Health insurer NIB has upgraded its profit guidance but says the health insurance market is enduring a tough time because of low wages growth and stiff competition.
NIB managing director Mark Fitzgibbon says the number of customers in NIB’s core Australian residents health insurance (ARHI) business grew by only 1.1 per cent in the first half of the financial year, down from growth of 2.1 per cent a year earlier.
However, the overall industry grew by only 0.3 per cent, and NIB accounted for about 36 per cent of that growth.
“It just highlights what a tough, soft market it is out there but how we continue to punch above our weight,” Mr Fitzgibbon said on Monday.
“Household incomes aren’t growing, and there’s no shortage of competition in the market place.”
NIB expects the number of its policyholders to rise by close to three per cent over the full year, less than the group’s four to five per cent target.
Mr Fitzgibbon said the entire system growth of about 60,000 policyholders in the past calendar year was low.
“I used to talk about system growing by between 150,000 and 200,000 widgets a year, so it’s a long way off that. But I am expecting some recovery in 2019 and 2020,” he said.
NIB on Monday reported a 0.3 per cent dip in net profit to $70.9 million for the six months to December 31, largely due to $3.6 million in costs associated with its $155.5 million purchase of corporate health insurer GU Health.
NIB’s underlying operating profit was up 1.3 per cent at $94.6 million.
GU Health contributed $28.4 million of revenue in two months.
Margins in the ARHI business contracted in the first half but NIB expects that full-year margins will finish at the higher end of the group’s target of five to six per cent.
Mr Fizgibbon said NIB’s non-ARHI businesses – which include international students and workers, travel insurer World Nomads, and NIB New Zealand – had a fantastic first half, generating more than 31 per cent of the group’s underlying profit.

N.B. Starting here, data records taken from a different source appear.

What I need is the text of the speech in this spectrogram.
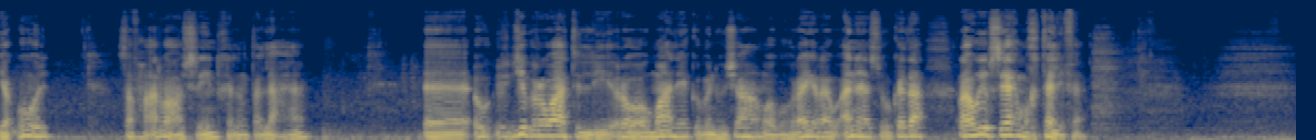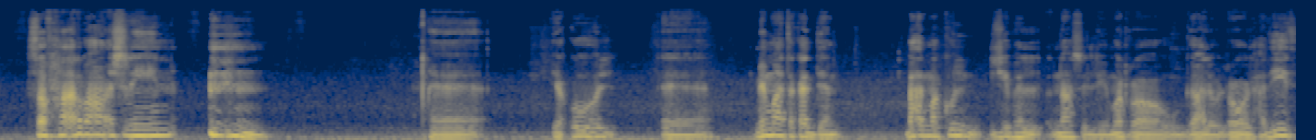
يقول صفحة 24 خلينا نطلعها آه، يجيب رواة اللي رووا مالك وابن هشام وأبو هريرة وأنس وكذا راوي بصيغ مختلفة. صفحة 24 آه، يقول آه، مما تقدم بعد ما كل يجيب هالناس اللي مرة وقالوا رووا الحديث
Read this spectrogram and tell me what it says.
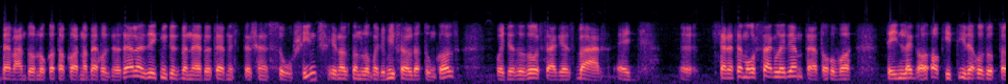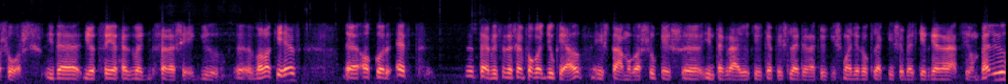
bevándorlókat akarna behozni az ellenzék, miközben erről természetesen szó sincs. Én azt gondolom, hogy a mi feladatunk az, hogy ez az ország ez bár egy szeretem ország legyen, tehát ahova tényleg, a, akit idehozott a sors, ide jött férhez vagy feleségül valakihez, akkor ezt természetesen fogadjuk el, és támogassuk, és integráljuk őket, és legyenek ők is magyarok legkésőbb egy-két generáción belül.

Mr Fitzgibbon said growth in the non-ARHI businesses had been very important because it diversified the group and reduced the concentration of risk on the core ARHI business.
“We’re pleased with the results in adjacent businesses, and the board and the company has a large appetite to explore additional possibilities, and most importantly amplify our investment in these adjacencies that are going particularly well,” Mr Fitzgibbon said.
NIB raised its guidance for full-year underlying operating profit from $155 million to at least $165 million and expects an annual net profit of at least $148 million, up from $119.6 million in 2017.
Shares in NIB closed 17 cents, or 2.6 per cent, higher at $6.60.
NIB’S STEADY FIRST HALF
* Net profit down 0.3pct to $70.9m
* Net premium revenue up 8.6pct to $1.05 billion.
* Interim dividend up half a cent to nine cents, fully franked